At dusk, the old man jogs slowly to a halt. He’s been jogging an hour. Three laps around the park. He’s slow. Many young walkers overtake him. But those young ’uns tire after one lap. Then they climb on their motor-bikes to ride 500m home. Other young people have come, not to walk. At dusk, when he jogs to a halt, all he wants is an empty bench to stretch his legs a bit. He’s been jogging three laps a day, every day, for forty years. Now, after a run, his knees throb, slightly sore. Sometimes he walks around the whole park again, a fourth unplanned lap, without finding an empty bench.

At dusk, the lovers claim the park benches. They all bring books. The books sit between them on the bench.

The shier lovers sit on the grass, a little way in from the jogging path. The shier lovers are time-pressed. Their books lie before them. Their sweet nothings are exchanged between turning the pages. 

He doesn’t grudge them the benches. He enjoys their music. The woodwinds section of the evening’s orchestra. In the soprano section, the cuckoo’s still calling for a mate. Down in the brasses, the warblers are still quarreling for territory. At the head of the rhythm section, the watcher-crow is sounding evening azaan. Punctually, his friends gather. Each alighting on the electric wire with a single caw. Present, sir.

What he minds is the lovers walking along at snail’s pace. Forbidden to hold hands, afraid for a friend to see them walking too close together – the lovers walk sprawled across the jogging track. He weaves past them, sometimes missing them by an inch.

What he minds is the lack of room for lovers to do their lovering. He cannot imagine lacking room to do his jogging. How can they stand it?




At night he comes home, after a long day’s work. Dissatisfied. His wife always asks him, “what did you do today?”

“You wouldn’t understand. Is dinner ready?”

He doesn’t tell her, because he doesn’t understand what he did today.

Something. Whatever they told him. Whatever was slapped down on his desk before him. Whatever he’s been doing these last twenty years.

Tossing in bed, he wonders why, after a long day’s work, he still can’t sleep. He knows his wife lies awake beside him, awakened by his tossing. She won’t complain. That irritates him. He wishes she would, then he could shout at her. At her he could shout. That might make him feel better. Why does she never give him the chance?
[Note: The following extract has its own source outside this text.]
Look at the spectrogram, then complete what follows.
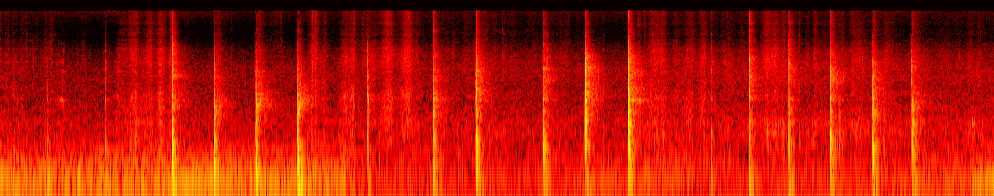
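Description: Wood being struck repeatedly with a hand tool at the tree's trunk: about sixteen sharp blows, roughly one a second, starting a few seconds in.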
Tossing in bed, he tries to remember what he wanted to be when he was a child.




At midnight he takes his motor-scooter for a ride around town. The streets are empty. The temples are locked, but lit. The dogs are on edge.

The men’s hostel has no curfew. First he rides to the women’s hostel, where the girl who keeps saying No has been locked for hours.

He stops at the Shiva temple to ask the god’s blessing for his mission tomorrow. He asks for a sign to tell him: Stop! He waits. Around him, the night throbs quietly. Satisfied with the Gods’ tacit approval, he makes a final obeisance. He rides on.

The dogs wake up and howl, and chase him. He gives them a little exercise. Today, he watches his ankles. Already, he’s imagining attackers in every corner. Attacking him.

He passes his friend, coming down the other way on his motorbike. His friend is taking his visiting cousins down to the ghat for a midnight smoke. He smiles at his friend. His friend is in the Chemistry department. It’s his friend who set him up.

The women’s hostel opens its gates at 5 am. At 8:55 am she will hurry out to get to class. He’ll be there. Waiting to throw acid on her face.



Amita Basu’s fiction has appeared or is forthcoming in many magazines and anthologies including The Penn Review, Fairlight Shorts, Rollick, Bandit Fiction, and Gasher. She lives in Bangalore, likes Captain Planet, and blogs at


Photo via Unsplash

Find The Mean Journal on Instagram @MeanPepperVine

“Noon” was earlier published in Flash Fiction Magazine.

“Midnight” was rewritten into a 6,000-word story and has been accepted for publication by Chamber Magazine.